On July 11, 2019 at the Target Area DevCorp/AFC Center in the Auburn Gresham neighborhood of Chicago, MacArthur President Julia Stasch moderated a panel of four activists working to reduce gun violence in their communities.
William “Billy” Moore from the Green ReEntry Program, Teny Gross from the Institute for Nonviolence Chicago, Tanya Woods from the West Side Justice Center, and Jorge Matos from the Alliance of Local Service Organizations discussed the challenges they face, the needs of their communities, and building trust within those communities. The crowd of about 300 included government officials, other activists, community members, and workers.
One theme was the consistent challenge of trauma in their communities. Moore remarked, “We have to be trauma informed, so we can train healed people to heal people.” The community outreach workers are often going back to homes where they experienced trauma or where the neighborhood still experiences underinvestment. Children might be acting out because they cannot express what they are going through, and, without the tools, they may never be able to address it.
Woods, along with the other speakers, emphasized the need to consider the whole person and their community. “As we uplift one individual, we are uplifting families and communities at the same time.” Later she continued to point to intersections of identities: organizations need to see injustice wherever it happens, whomever it is happening to. “It’s all of our responsibilities to speak out in places where we see injustice.”
Matos brought journalism and media into the conversation when Stasch asked what gives them hope. He says he sees positive work going on every day and walks alongside people who are putting their lives on track. “But you don’t see those stories in the media. You only see the negatives.”
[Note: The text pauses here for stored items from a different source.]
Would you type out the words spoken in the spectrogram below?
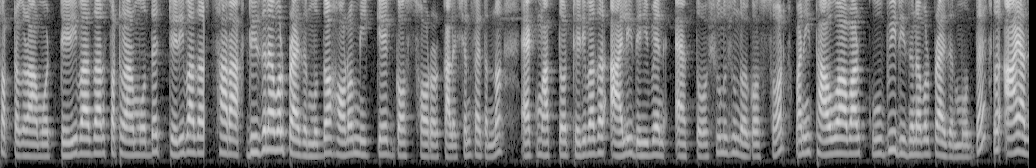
চট্টগ্রামত টেরি বাজার, চট্টগ্রামের মধ্যে টেরি বাজার ছাড়া রিজনেবল প্রাইসের মধ্যে হন মিককে গছ সরর কালেকশন ফেতেন না। একমাত্র টেরি বাজার আইলি দেখিবেন এত সুন্দর সুন্দর গছ সর মানে তাও আবার খুবই রিজনেবল প্রাইসের মধ্যে। তো আয় আজ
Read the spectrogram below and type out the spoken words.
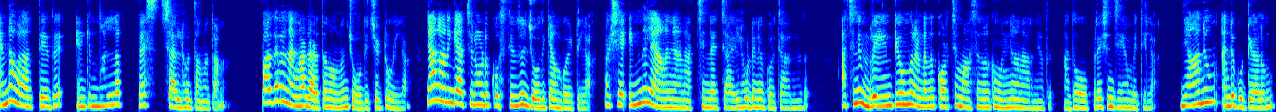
എന്നെ വളർത്തിയത് എനിക്ക് നല്ല ബെസ്റ്റ് ചൈൽഡ്ഹുഡ് തന്നിട്ടാണ്. പകരം ഞങ്ങളുടെ അടുത്തുനിന്നൊന്നും ചോദിച്ചിട്ടുമില്ല. ഞാനാണെങ്കിൽ അച്ഛനോട് ക്വസ്റ്റ്യൻസും ചോദിക്കാൻ പോയിട്ടില്ല. പക്ഷെ ഇന്നലെയാണ് ഞാൻ അച്ഛന്റെ ചൈൽഡ്ഹുഡിനെ കുറിച്ച് അറിഞ്ഞത്. അച്ഛന് ബ്രെയിൻ ട്യൂമർ ഉണ്ടെന്ന് കുറച്ച് മാസങ്ങൾക്ക് മുന്നാണ് അറിഞ്ഞത്. അത് ഓപ്പറേഷൻ ചെയ്യാൻ പറ്റില്ല. ഞാനും എന്റെ കുട്ടികളും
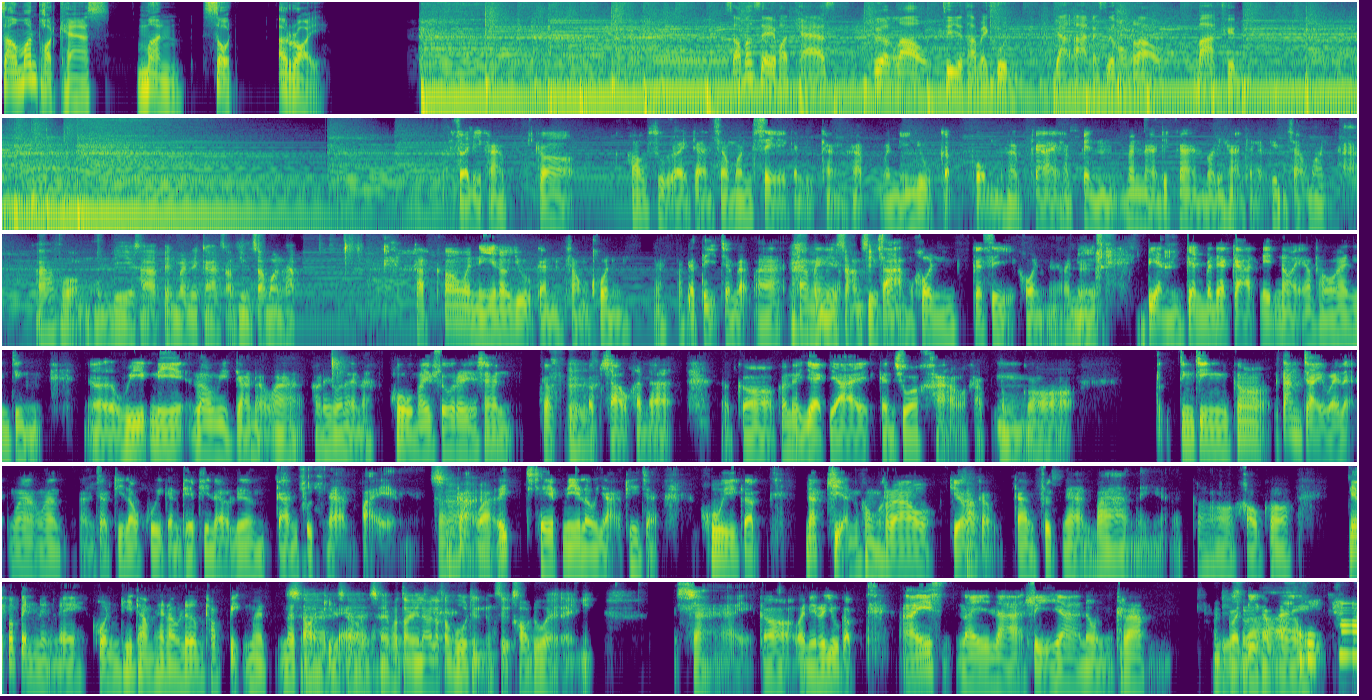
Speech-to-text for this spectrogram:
s a l ม o n PODCAST มัน สด อร่อย s ซ l m o n Say Podcast เรื่องเล่าที่จะทำให้คุณอยากอ่านหนังสือของเรามากขึ้น สวัสดีครับ ก็เข้าสู่รายการ s ซ l m o n Say กันอีกครั้งครับ วันนี้อยู่กับผมครับกายครับเป็นบรรณาธิการบริหารสำนักพิมพ์ s ซ l m o n ครับ ครับผมผมดีครับเป็นบรรยากาศสาวทีมแซลมอนครับ ครับก็วันนี้เราอยู่กันสองคนนะปกติจะแบบว่าถ้าไม่มีสามสี่คนสามคนก็สี่คนวันนี้ เปลี่ยนเปลี่ยนบรรยากาศนิดหน่อยครับเพราะว่าจริง ๆ เอ่อวีคนี้เรามีการแบบว่าเขาเรียกว่าอะไรนะ home isolation กับเออกับชาวคณะ แล้วก็ก็เลยแยกย้ายกันชั่วคราวครับอืแล้วมก็ จริง ๆ ก็ตั้งใจไว้แหละ ว่าว่าหลังจากที่เราคุยกันเทปที่แล้วเรื่องการฝึกงานไปอะไรเงี้ยก็กะว่าเอ้ยเทปนี้เราอยากที่จะคุยกับนักเขียนของเราเกี่ยวกับการฝึกงานบ้างอะไรเงี้ยแล้วก็เขาก็เรียกว่าเป็นหนึ่งในคนที่ทำให้เราเริ่มท็อปิกเมื่อเมื่อตอนที่แล้วใช่ใช่เพราะตอนที่แล้วเราก็พูดถึงหนังสือเขาด้วยอะไรอย่างนี้ใช่ ก็วันนี้เราอยู่กับไอซ์ไลลาศรียานนท์ครับ สวัสดีสวัสดีครับไอสซ์วัสดีค่ะ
Gross pointed to the need to support local media, to both diversify those stories and hold the people in power to account. But he also emphasized that organizers need to spend the time to build trust and honesty with folks from every area where they work — the community outreach workers, the people in the community, journalists, and even law enforcement.
At the close of the conversation, Stasch remarked, “I asked what gives you hope, but your work gives me hope.”
Thank you to our panelists for a thoughtful discussion on reducing gun violence in Chicago and for the continued work.